Proteins & Nanoparticles @ membranes location:Jülich, Germany date:19-22 October 2014

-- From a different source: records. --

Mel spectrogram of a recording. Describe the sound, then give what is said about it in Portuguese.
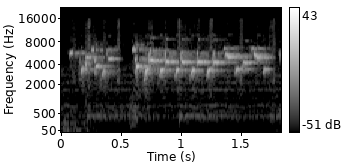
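A goldfinch sings a rapid, tumbling stream of bright twittering notes, clear, in two bursts separated by a short pause, with no voices. “O pintacilgo é um dos pássaros com o canto mais bonito.”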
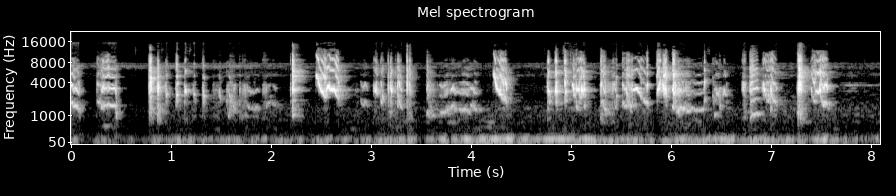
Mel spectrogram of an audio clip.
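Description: Budgerigars chatter busily in rapid warbles, chirps and scratchy squawks, a happy sound made while playing.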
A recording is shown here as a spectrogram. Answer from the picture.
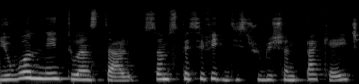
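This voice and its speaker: With fairly even intonation and a somewhat breathy quality, a woman talks fairly high in pitch at a moderate pace. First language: not English. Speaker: embedded Linux engineer presenting at a conference. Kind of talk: technical conference talk. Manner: formal.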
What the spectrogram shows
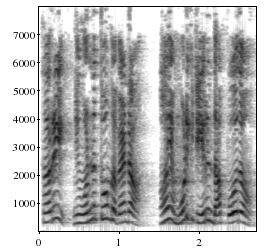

The wetting of anisotropic colloidal particles is of great importance in several applications, including Pickering emulsions, filled foams, and membrane transduction by particles. In the present work, we quantify the variation of the contact angle of prolate ellipsoidal colloids at a liquid−liquid interface as a function of surface chemistry and aspect ratio using Freeze-Fracture Shadow-Casting (FreSCa) cryo-SEM. This method, initially demonstrated for spherical colloids, is extended here to the more general case of ellipsoids. Prolate ellipsoidal particles are prepared from polystyrene and poly(methyl methacrylate) spheres using a well-known film stretching technique in which thorough particle cleaning is of the essence. In order to quantify wetting variations with shape a correction term is introduced into the ideal Young−Laplace equation which expresses the relative importance of line effects relative to surface effects. From this term the contribution of an effective line tension can be extracted. This contribution includes the effects that both surface chemical and topographical heterogeneities have on the contact line and which become increasingly more important for ellipsoids with higher aspect ratios, where the contact line length to contact area ratio increases.